Founder: James Lansdowne Norton
Headquarters: Leicestershire, England
Official website: www.nortonmotorcycles.com
Norton is the name of one of the world’s oldest motorcycle manufacturing brands, which was established in the United Kingdom in 1898 and named after its founder, James Lansdowne Norton. The company was closed for several years but was brought back to life in 2008.
The company, established in England in 1898 started the production of motor vehicles only four years after, in 1902. The motors for the first Norton bikes were supplied from France and Switzerland.
The name of the brand, Norton, became famous after the motorcycle racer Rem Fowler took a victory in competitions on the company’s motorcycle. This gave rise to the sporting future of the brand, along with all the future wins (Norton motorcycles won the most prestigious races more than ten times).
Unfortunately, winning the competition did not bring sufficient dividends, the financial state of the company was not stable, the corporation could not operate fully, and the demand for the products fell. As a result, in 1953, the company was bought by Associated Motorcycles (or simply AMC).
In 2008 the legendary brand was revived and introduced its sample vehicles in the same year, in Austria. The motorcycles were officially presented at the Bike-Austria motorcycle exhibition in Tulln a der Donau.
Today the revived Norton produces beautiful and exclusive machines, and all production facilities of the brand are located in its historical homeland, in England. All the vehicles are handmade, which does not allow to release of bikes in large quantities, though exclusiveness raises the value of the Norton motorcycles. The bikes are known for their classic design and use of the best manufacturers’ details, such as Brembo brakes and Ohlins shock absorbers.
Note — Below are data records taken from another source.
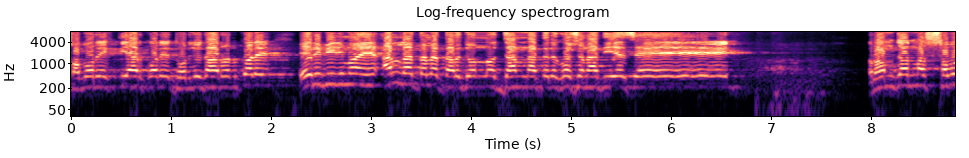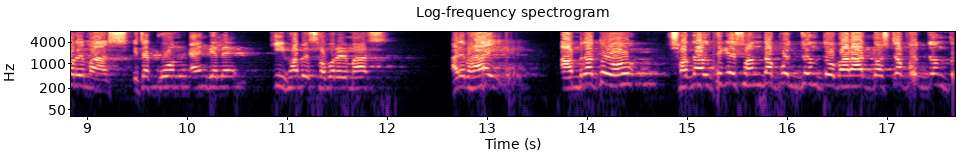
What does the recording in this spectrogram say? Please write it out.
সবর এখতিয়ার করে, ধৈর্য ধারণ করে, এর বিনিময়ে আল্লাহ তাআলা তার জন্য জান্নাতের ঘোষণা দিয়েছে রমজান মাস সবরের মাস, এটা কোন অ্যাঙ্গেলে কীভাবে সবরের মাস? আরে ভাই, আমরা তো সকাল থেকে সন্ধ্যা পর্যন্ত বা রাত দশটা পর্যন্ত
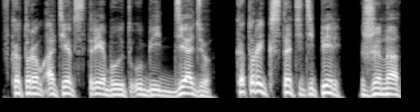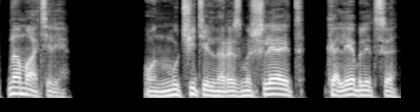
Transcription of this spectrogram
в котором отец требует убить дядю, который, кстати, теперь женат на матери? Он мучительно размышляет, колеблется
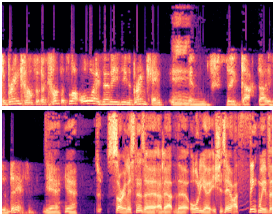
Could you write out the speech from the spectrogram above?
to bring comfort, but comfort's not always that easy to bring, Ken, mm. in the dark days of death. Yeah, yeah. Sorry, listeners, uh, about the audio issues there. I think we've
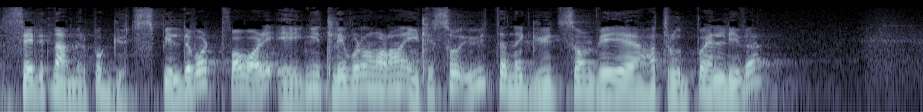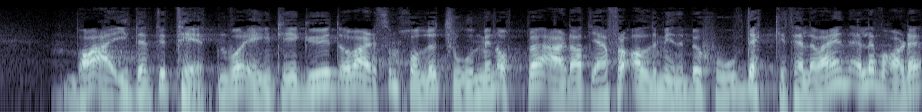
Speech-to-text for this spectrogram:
se litt nærmere på gudsbildet vårt. Hva var det egentlig, Hvordan var det han egentlig så ut, denne Gud som vi har trodd på hele livet? Hva er identiteten vår egentlig i Gud, og hva er det som holder troen min oppe? Er det at jeg får alle mine behov dekket hele veien, eller var det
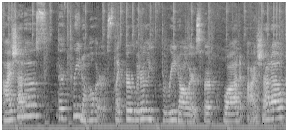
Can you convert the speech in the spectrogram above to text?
eyeshadows, they're $3. Like they're literally $3 for a quad eyeshadow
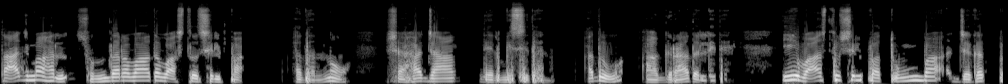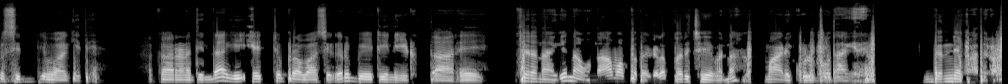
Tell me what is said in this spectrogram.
ತಾಜ್ ಮಹಲ್ ಸುಂದರವಾದ ವಾಸ್ತುಶಿಲ್ಪ. ಅದನ್ನು ಶಹಜಾನ್ ನಿರ್ಮಿಸಿದನು. ಅದು ಆಗ್ರಾದಲ್ಲಿದೆ. ಈ ವಾಸ್ತುಶಿಲ್ಪ ತುಂಬ ಜಗತ್ಪ್ರಸಿದ್ಧವಾಗಿದೆ. ಆ ಕಾರಣದಿಂದಾಗಿ ಹೆಚ್ಚು ಪ್ರವಾಸಿಗರು ಭೇಟಿ ನೀಡುತ್ತಾರೆ. ಇದರನಾಗಿ ನಾವು ನಾಮಪದಗಳ ಪರಿಚಯವನ್ನ ಮಾಡಿಕೊಳ್ಳಬಹುದಾಗಿದೆ. ಧನ್ಯವಾದಗಳು.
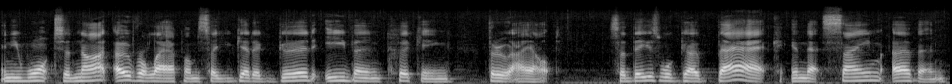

1902 – 1913
1913 – 1921
1921 – 1932
1932 – 1961
1961 – 1972
1972 – 2006
2006 – 2010
2010 – 2020
2020 – now
The visual identity of Norton hasn’t changed much since the introduction of its first logo version. It is still the same monochrome logotype executed in a custom typeface, just with cleaned and emboldened lines and contours, which look modern and sleek today.
The most interesting thing about the logo of the British motorcycle manufacturer is a bold and sharp horn, placed in the left from the first letter of the inscription, and the elongated tail of the same letter, coming above the whole wordmark and curving under the last “N”.
Font and Color
The Norton logotype is executed in a custom typeface with the letters having its lines bold and smooth. The elongated lines and slightly curved edges make the lettering look playful and fancy, creating a unique character of the brand and making the logo memorable and recognizable.
The closest font to the one from the Norton visual identity is probably Absinette, but with its lines and contours modified.
As for the color palette, Norton drawn its logo in black and usually placed it on a white background. The timeless combination makes it look elegant and powerful at the same time.
The Norton most famous classic motorcycle was first manufactured in1967 and is still being produced by the brand today. Its name is known all over the globe — Norton Commando. Though its release was not easy for the company.
Norton had no money to develop a new motorcycle with a big 750 CC engine. But there were big human resources of the new owner of the brand, AMC. And there was already one 750 CC engine — from the not popular model for the American market, the Norton Atlas. The model was not successful because of the high price and great vibration from the badly balanced inline two-cylinder engine.
Former Rolls-Royce engineer Stephan Baer and Norton-Villiers chief engineer Bernard Hoper took over the design and production of the new model. They isolated the engine, gearbox, and rear suspension from the rest of the frame with a system of rubber elements. This helped solve the vibration problem. This system was called Isolastic.
The result was the Norton Commando, which blew up the market. From 1968 to 1972, it won the “Motorcycle of the Year” award of the prestigious British magazine Motor Cycle News. The model was produced in various modifications. Among them was a police model, called Interpol.
The racing version of the Norton Commando had disc brakes, forced engines, and a bright and delightful yellow color, and therefore were called Yellow Peril.